**** Data for review

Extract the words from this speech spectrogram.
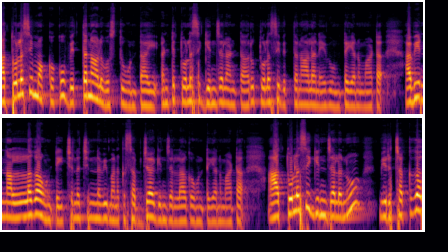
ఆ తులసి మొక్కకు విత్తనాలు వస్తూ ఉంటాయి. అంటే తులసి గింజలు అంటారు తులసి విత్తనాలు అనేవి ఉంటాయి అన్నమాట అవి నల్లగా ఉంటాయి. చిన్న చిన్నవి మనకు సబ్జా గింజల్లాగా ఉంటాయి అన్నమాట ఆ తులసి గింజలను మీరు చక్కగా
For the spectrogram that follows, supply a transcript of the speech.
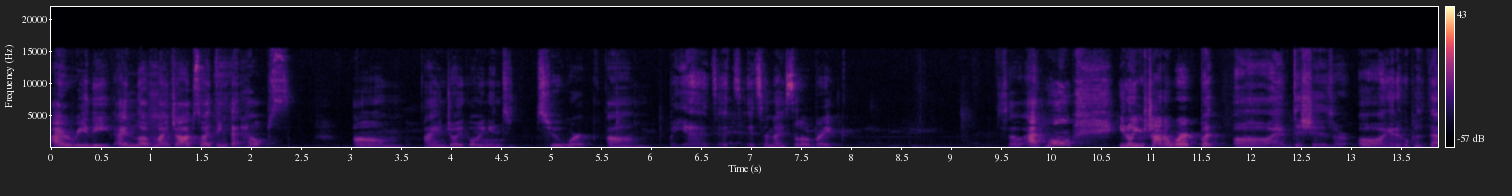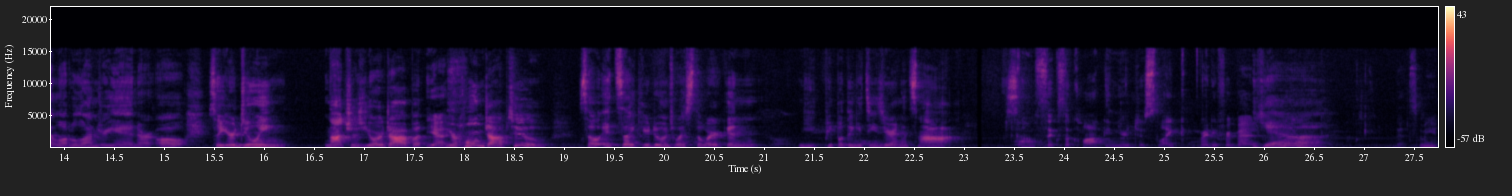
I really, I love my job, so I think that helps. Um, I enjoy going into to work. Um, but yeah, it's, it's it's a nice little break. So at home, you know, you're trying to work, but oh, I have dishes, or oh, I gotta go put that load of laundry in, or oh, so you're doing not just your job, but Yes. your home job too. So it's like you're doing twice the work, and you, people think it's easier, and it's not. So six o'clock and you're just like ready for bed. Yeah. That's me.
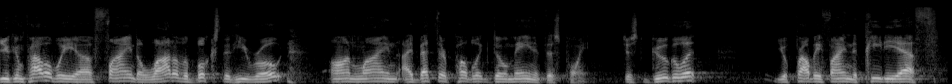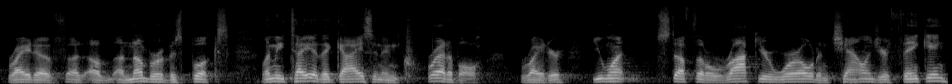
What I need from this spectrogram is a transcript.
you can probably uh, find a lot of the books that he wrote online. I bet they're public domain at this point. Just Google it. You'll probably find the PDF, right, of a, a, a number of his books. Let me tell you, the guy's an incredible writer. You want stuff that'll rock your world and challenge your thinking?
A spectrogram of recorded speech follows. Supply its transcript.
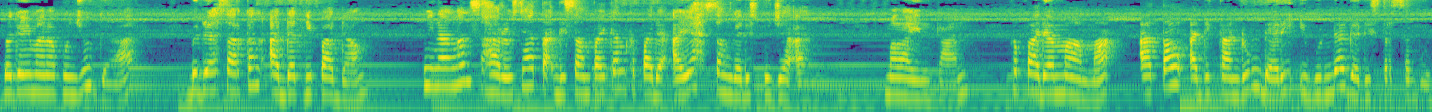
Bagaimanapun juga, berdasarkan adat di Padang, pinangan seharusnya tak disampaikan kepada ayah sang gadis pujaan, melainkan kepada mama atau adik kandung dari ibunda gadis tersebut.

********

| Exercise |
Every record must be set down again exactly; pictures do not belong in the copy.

| Output for this exercise |
Extract the words from this speech spectrogram.
ఆ తులసి మొక్కకు విత్తనాలు వస్తూ ఉంటాయి. అంటే తులసి గింజలు అంటారు తులసి విత్తనాలు అనేవి ఉంటాయి అన్నమాట అవి నల్లగా ఉంటాయి. చిన్న చిన్నవి మనకు సబ్జా గింజల్లాగా ఉంటాయి అన్నమాట ఆ తులసి గింజలను మీరు చక్కగా
For the spectrogram that follows, supply a transcript of the speech.
I really, I love my job, so I think that helps. Um, I enjoy going into to work. Um, but yeah, it's, it's it's a nice little break. So at home, you know, you're trying to work, but oh, I have dishes, or oh, I gotta go put that load of laundry in, or oh, so you're doing not just your job, but Yes. your home job too. So it's like you're doing twice the work, and you, people think it's easier, and it's not. So six o'clock and you're just like ready for bed. Yeah. That's me.
What I need from this spectrogram is a transcript.
you can probably uh, find a lot of the books that he wrote online. I bet they're public domain at this point. Just Google it. You'll probably find the PDF, right, of a, a, a number of his books. Let me tell you, the guy's an incredible writer. You want stuff that'll rock your world and challenge your thinking?
A spectrogram of recorded speech follows. Supply its transcript.
Bagaimanapun juga, berdasarkan adat di Padang, pinangan seharusnya tak disampaikan kepada ayah sang gadis pujaan, melainkan kepada mama atau adik kandung dari ibunda gadis tersebut.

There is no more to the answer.